Infringements against the provisions of ILO Convention No. 135 were reported including refusal of employers to provide a space for holding trade union meetings or a place for posting trade union informational materials. Trade union representatives were barred from workplaces (for example by revoking the permit to enter the premises of an enterprise), and collection of trade union dues was hindered along with other infringements.
Infringements against the right to consultation occurred in connection with an employer’s refusal to consult with a trade union during staff cutbacks. Although this kind of infringement is not frequent, it demands attention and a solution just as much as the others.
It should be noted that more than half of the recorded infringements were systematic in nature.
The next important aspect of the monitoring is analysis of the geographic distribution of infringements. To date, information on infringements has come in from all districts in the Russian Federation with the exception of the North Caucasus Federal District:
Far Eastern Federal District
Republic of Sakha (Yakutia)
Southern Federal District
Republic of Crimea
Volga Federal District
Nizhny Novgorod Oblast
Republic of Bashkortostan
Northwestern Federal District
Siberian Federal District
Ural Federal District
Khanty-Mansi Autonomous Okrug—Yugra
Central Federal District
City of Moscow
The Central Federal District outstrips the others in the number of reported infringements (Figure 2).
The monitoring also analysed information on the outcomes of infringements, specifically whether infringement of rights had ceased and whether trade union members continued working for a particular employer.
During the monitoring period most infringements did not cease. In a number of instances this was because the trade union or representatives had not turned to authorities to correct the situation. In other cases turning to the authorities had been futile, as when turning to the State Labour Inspectorate had no effect on resolving the situation.
Infringements of rights were stopped completely only in 24 of the 165 instances. That figure indicates that the capacity to effectively settle labour conflicts arising from infringements against the principle of freedom of association is inadequate and that these infringements in turn may lead to further opposition instead of contributing to an environment of social dialogue and negotiations.

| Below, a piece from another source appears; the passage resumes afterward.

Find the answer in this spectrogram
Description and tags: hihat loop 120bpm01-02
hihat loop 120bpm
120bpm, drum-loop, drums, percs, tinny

The purpose of the monitoring is to collect, compile, and analyse information about obstacles and infringements that trade union organizations encounter as they go about their work. The long-term goal of these efforts is to change attitudes toward problems in applying the principles of freedom of association to labour relations and toward violations of those principles, and also to have all participants in Russia’s social dialogue reconsider the approaches available for resolving problems in the exercise of trade union rights.

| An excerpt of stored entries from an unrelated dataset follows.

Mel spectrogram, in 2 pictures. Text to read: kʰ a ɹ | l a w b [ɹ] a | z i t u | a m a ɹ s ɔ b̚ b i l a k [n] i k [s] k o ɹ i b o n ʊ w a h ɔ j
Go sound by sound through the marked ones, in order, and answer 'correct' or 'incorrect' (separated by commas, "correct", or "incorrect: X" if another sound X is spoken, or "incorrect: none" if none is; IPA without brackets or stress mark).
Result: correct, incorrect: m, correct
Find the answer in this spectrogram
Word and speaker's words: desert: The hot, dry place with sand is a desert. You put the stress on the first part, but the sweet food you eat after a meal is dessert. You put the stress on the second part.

Julia Ostrovskaya is a lawyer and holds a Master’s degree in political science. She is currently a PhD student in the Department of Theory and History of State and Law at the National Research University Higher School of Economics in Moscow. She is also the Deputy Director of the Centre for Social and Labour Rights (CSLR), a Russian non-profit NGO for promotion, compliance, and protection of social and labour rights. CSLR cooperates with Russian and international trade unions, NGOs, government agencies, and expert communities.